=== Directions ===
What this exercise needs is every entry restated as written, with no pictures.

Dataset excerpts
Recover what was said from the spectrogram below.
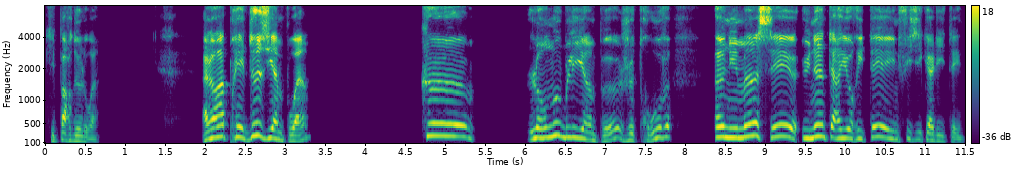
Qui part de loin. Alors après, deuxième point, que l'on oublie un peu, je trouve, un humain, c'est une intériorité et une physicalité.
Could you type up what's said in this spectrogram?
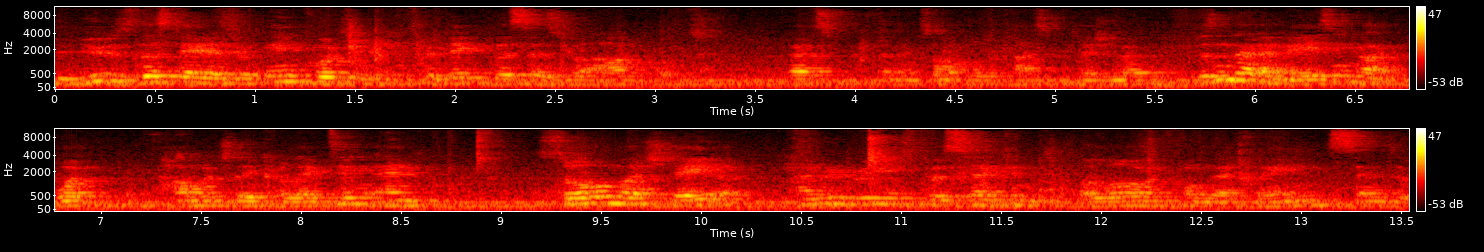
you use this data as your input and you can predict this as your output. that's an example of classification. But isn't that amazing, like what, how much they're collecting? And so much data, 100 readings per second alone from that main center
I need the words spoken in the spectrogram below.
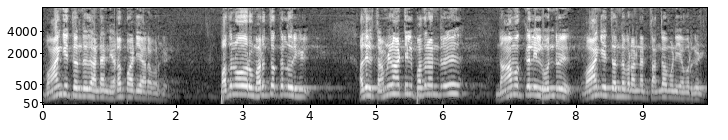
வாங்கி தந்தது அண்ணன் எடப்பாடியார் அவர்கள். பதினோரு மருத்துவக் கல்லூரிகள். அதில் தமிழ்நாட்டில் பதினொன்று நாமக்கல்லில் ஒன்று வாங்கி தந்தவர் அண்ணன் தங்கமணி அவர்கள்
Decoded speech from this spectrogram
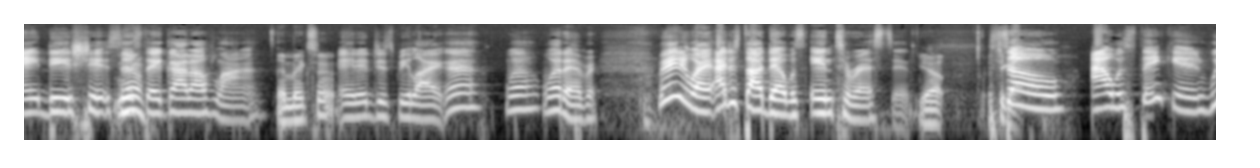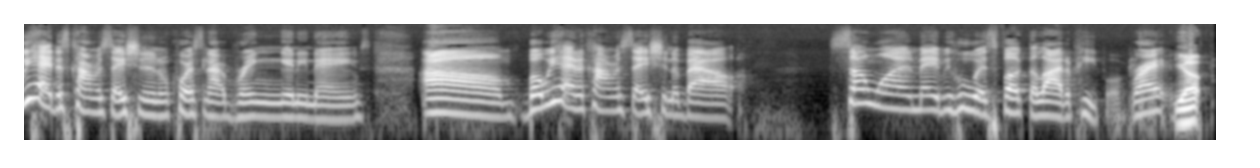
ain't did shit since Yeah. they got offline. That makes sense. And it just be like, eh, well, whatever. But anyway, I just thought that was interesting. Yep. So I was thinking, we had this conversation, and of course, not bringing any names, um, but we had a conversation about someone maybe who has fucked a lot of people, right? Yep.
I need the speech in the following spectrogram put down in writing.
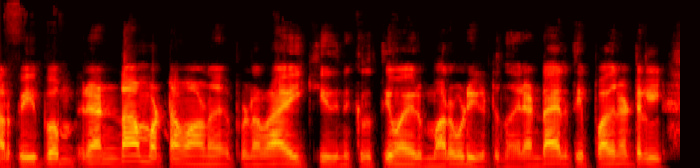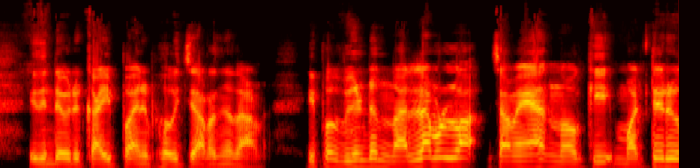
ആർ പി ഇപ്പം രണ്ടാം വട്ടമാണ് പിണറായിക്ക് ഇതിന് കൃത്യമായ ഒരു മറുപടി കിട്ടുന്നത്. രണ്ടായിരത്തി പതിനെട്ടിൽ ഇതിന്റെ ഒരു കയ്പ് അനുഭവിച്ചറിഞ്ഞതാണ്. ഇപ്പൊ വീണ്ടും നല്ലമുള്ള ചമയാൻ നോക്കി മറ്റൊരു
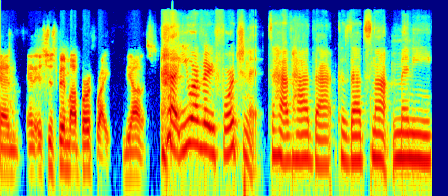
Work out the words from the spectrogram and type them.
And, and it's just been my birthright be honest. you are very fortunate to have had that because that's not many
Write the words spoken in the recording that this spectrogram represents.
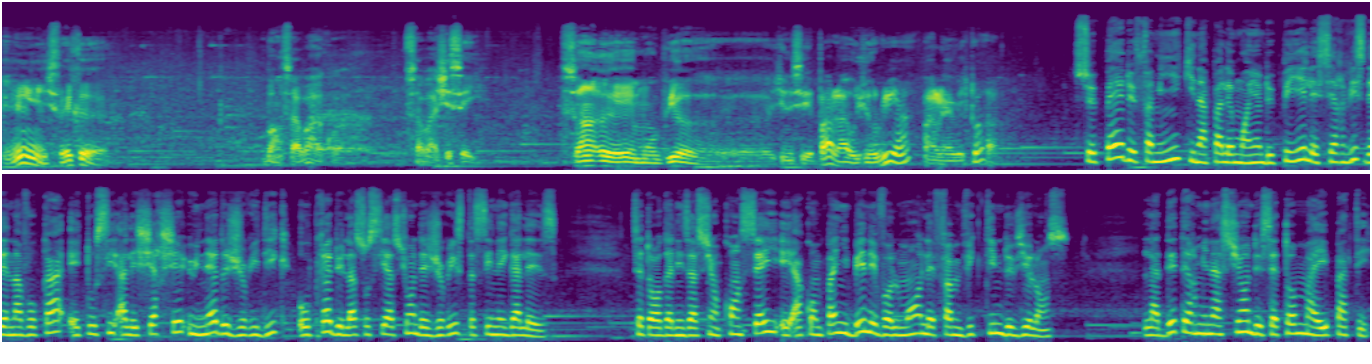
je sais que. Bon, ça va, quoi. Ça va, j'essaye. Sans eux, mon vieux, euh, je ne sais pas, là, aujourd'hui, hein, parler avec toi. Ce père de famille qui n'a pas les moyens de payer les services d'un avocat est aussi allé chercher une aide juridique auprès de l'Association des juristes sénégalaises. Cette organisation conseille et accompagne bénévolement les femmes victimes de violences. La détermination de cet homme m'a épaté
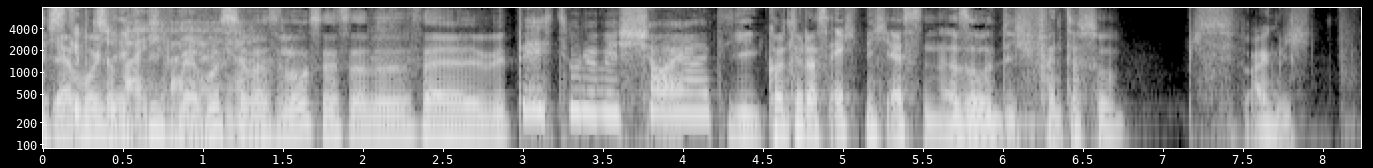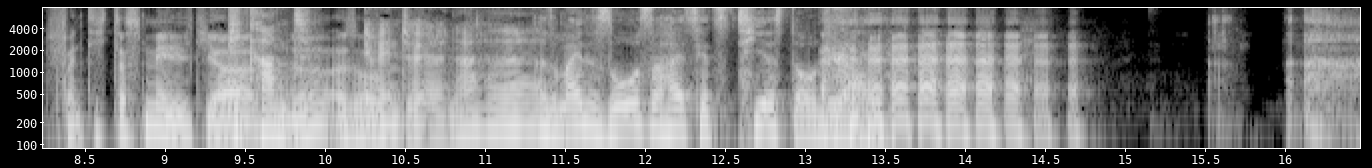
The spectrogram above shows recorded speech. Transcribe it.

=== Completed task ===
Recover what was said from the spectrogram below.
Qui part de loin. Alors après, deuxième point, que l'on oublie un peu, je trouve, un humain, c'est une intériorité et une physicalité.
Could you type up what's said in this spectrogram?
you use this data as your input and you can predict this as your output. that's an example of classification. But isn't that amazing, like what, how much they're collecting? And so much data, 100 readings per second alone from that main center
I need the words spoken in the spectrogram below.
வாங்கி தந்தது அண்ணன் எடப்பாடியார் அவர்கள். பதினோரு மருத்துவக் கல்லூரிகள். அதில் தமிழ்நாட்டில் பதினொன்று நாமக்கல்லில் ஒன்று வாங்கி தந்தவர் அண்ணன் தங்கமணி அவர்கள்
Decoded speech from this spectrogram
ain't did shit since Yeah. they got offline. That makes sense. And it just be like, eh, well, whatever. But anyway, I just thought that was interesting. Yep. So I was thinking, we had this conversation, and of course, not bringing any names, um, but we had a conversation about someone maybe who has fucked a lot of people, right? Yep.
I need the speech in the following spectrogram put down in writing.
ആർ പി ഇപ്പം രണ്ടാം വട്ടമാണ് പിണറായിക്ക് ഇതിന് കൃത്യമായ ഒരു മറുപടി കിട്ടുന്നത്. രണ്ടായിരത്തി പതിനെട്ടിൽ ഇതിന്റെ ഒരു കയ്പ് അനുഭവിച്ചറിഞ്ഞതാണ്. ഇപ്പൊ വീണ്ടും നല്ലമുള്ള ചമയാൻ നോക്കി മറ്റൊരു
Work out the words from the spectrogram and type them.
And, and it's just been my birthright be honest. you are very fortunate to have had that because that's not many
Write the words spoken in the recording that this spectrogram represents.
je sais que. Bon, ça va, quoi. Ça va, j'essaye. Sans eux, mon vieux, euh, je ne sais pas, là, aujourd'hui, hein, parler avec toi. Ce père de famille qui n'a pas les moyens de payer les services d'un avocat est aussi allé chercher une aide juridique auprès de l'Association des juristes sénégalaises. Cette organisation conseille et accompagne bénévolement les femmes victimes de violences. La détermination de cet homme m'a épaté
The spectrogram above shows recorded speech. Transcribe it.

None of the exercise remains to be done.